Gold Treasure Recovered From 1857 Shipwreck Goes on Display
Ever wanted to own a piece of a real sunken treasure? If your pockets are deep enough, you will soon get your chance, as the gold from one of the greatest lost treasures in U.S. history is about to be offered for sale.
The 3,100 gold coins, 45 gold bars, more than 10,000 silver coins and over 80 pounds (36 kilograms) of gold dust recovered from the wreckage of the S.S. Central America steamship are now sitting in a makeshift laboratory just south of Los Angeles, waiting for their public debut.
The booty, with an estimated worth of over $50 million, is only a portion of the vast treasure pulled from the wreck over the last several decades.
The first chapter of the treasure’s recovery began in the 1980s when scientist Tommy Thompson convinced 161 people and companies, mostly from Ohio, to invest $12.7 million in his scheme to find the Central America.
The side-wheel steamer went down on its way from Panamanian port on to New York City. The ship was carrying an estimated 15 tons of gold from the goldfields of California, worth $2 million at the time - or what would be valued today at nearly $300 million. Six days into the journey, while off the coast of the Carolinas, the steamer ran straight into a Category 2 hurricane and began taking on water. For days, the crew and passengers struggled against the flooding, making every possible effort to relight the boilers and escape the storm. On September 12, 1857, 153 passengers - mostly women and children - were shuttled from the SS Central America to two nearby rescue ships. A few hours later, however, the Central America sank, killing 425 people. At the time, it was the worst steamship disaster in American history.
In addition to the staggering loss of life, the sinking also helped spark a financial panic in the United States. It is estimated that the gold in the wreck was equal to nearly 20 percent of all the gold held in New York City banks at the time.
A painting depicting the sinking of the SS Central America in 1857. (Photo: J. Childs/Wikimedia Commons)
For years the ship was lost until Thompson discovered the final resting place of the SS Central America in about 7,000 feet of water 160 miles off the coast of South Carolina. The treasure hunter staked a claim and began recovery using a then-revolutionary remotely operated underwater vehicle. He and his crew brought up more than 500 ingots and 7,500 gold coins, but then faced years of court battles for the right to keep and sell the treasure. First, a group of American and British companies that had insured the ship’s cargo more than a century claimed rights to the treasure. In 1993, after a lengthy, contentious lawsuit, Thompson's company, Columbus-America Discovery Group, and the insurers agreed to divide the treasure, with the former acquiring 92.5 percent of the recovered sunken goods.

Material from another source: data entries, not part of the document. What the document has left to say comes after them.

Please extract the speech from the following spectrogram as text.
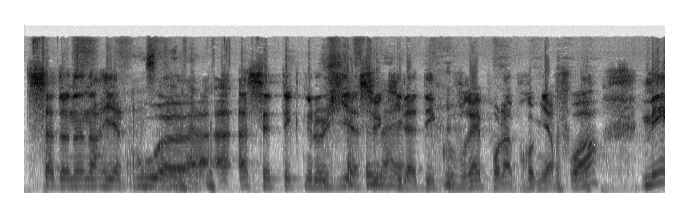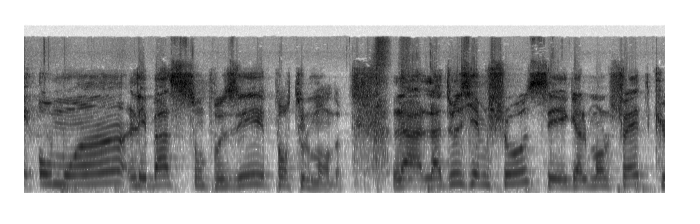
ça donne un arrière-coup ah, euh, à, cette technologie, à ceux qui la découvraient pour la première fois. Mais au moins, les bases sont posées pour tout le monde. La, la deuxième chose, c'est également le fait que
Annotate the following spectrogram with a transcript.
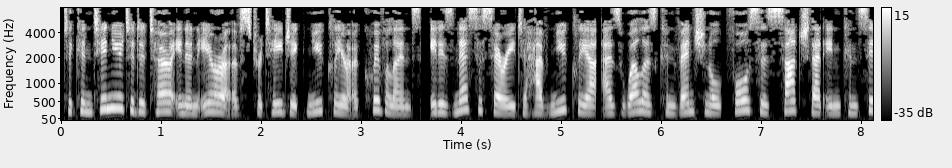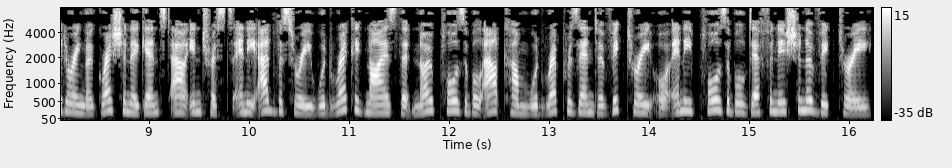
To continue to deter in an era of strategic nuclear equivalence, it is necessary to have nuclear as well as conventional forces such that in considering aggression against our interests any adversary would recognize that no plausible outcome would represent a victory or any plausible definition of victory.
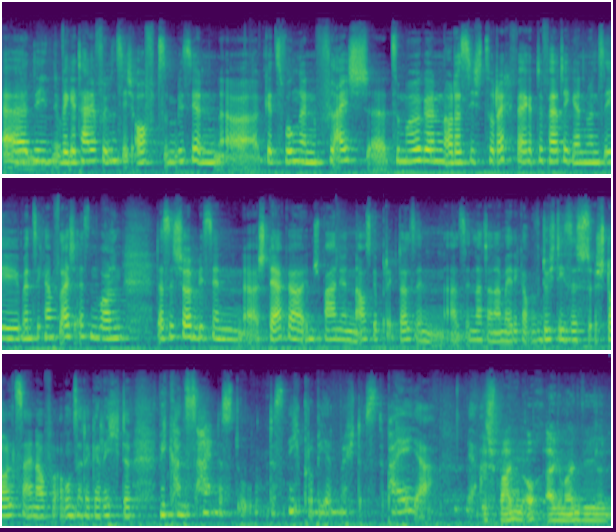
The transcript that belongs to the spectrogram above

Two years later, Thompson was slapped with a new lawsuit, this time by some of his investors, who claimed to had not received the returns they were promised. In 2012, Thompson missed a related hearing and became a fugitive after a federal judge issued an arrest warrant for the treasure hunter.

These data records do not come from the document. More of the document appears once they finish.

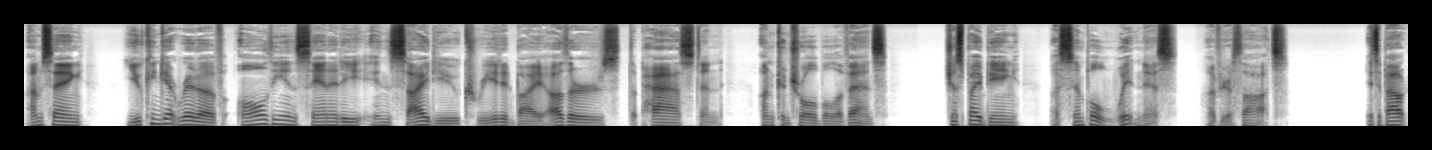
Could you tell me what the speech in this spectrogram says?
I'm saying you can get rid of all the insanity inside you created by others, the past, and uncontrollable events just by being a simple witness of your thoughts. It's about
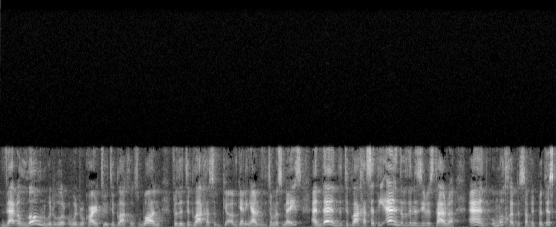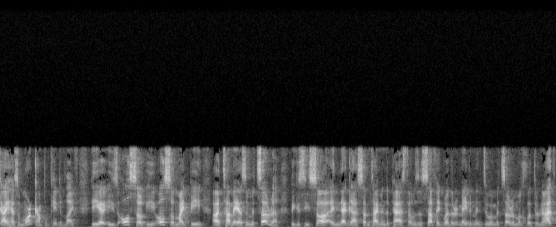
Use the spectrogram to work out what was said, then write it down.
that alone would, would require two tiglachos. One for the tiglachas of, of getting out of the Tumas Mace, and then the tiglachas at the end of the Nazirus Tahara. And Umuchat Besafik. But this guy has a more complicated life. He, uh, he's also, he also might be uh, Tameh as a mitzvah mitzora because he saw a nega sometime in the past that was a safek whether it made him into a mitzora muchlat or not,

Thompson was found hiding in Boca Raton, Florida, in early 2015 and has been in jail since then. He pleaded guilty to criminal contempt and was sentenced to two years in prison. He won’t serve this sentence until he purges himself of an additional charge of civil contempt for not revealing the whereabouts of 500 gold commemorative coins stamped from melted gold from the Central America.
Piles of gold coins located outside the wreck of the S.S. Central America. (Photo: Odyssey Marine Exploration)

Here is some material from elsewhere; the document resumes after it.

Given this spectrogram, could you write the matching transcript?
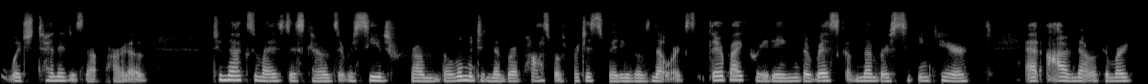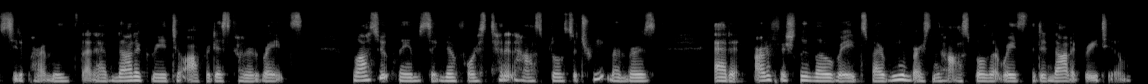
which Tenet is not part of, to maximize discounts it receives from the limited number of hospitals participating in those networks, thereby creating the risk of members seeking care at out of network emergency departments that have not agreed to offer discounted rates. The lawsuit claims Cigna forced Tenet hospitals to treat members at artificially low rates by reimbursing the hospitals at rates they did not agree to.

The gold set to go on display comes from a second haul from the wreck that was recovered by Odyssey Marine Exploration in 2014. Some of the coins go for $1 million each because of their combination of rarity and the history behind them.
In particular, it is now known that the recovered portion of the treasure included 710 Philadelphia Mint gold coins, 1,956 San Francisco Mint gold coins, 216 pioneer gold coins, 9,670 dimes, 646 quarter dollars and 381 half dollars, as well as more than 1,500 foreign coins. The foreign coins include an 1855 and an 1856 Australian Queen Elizabeth gold sovereign.
Those interested in taking a look at this rare piece of American treasure can visit the Long Beach Convention Center from Feb. 22-24.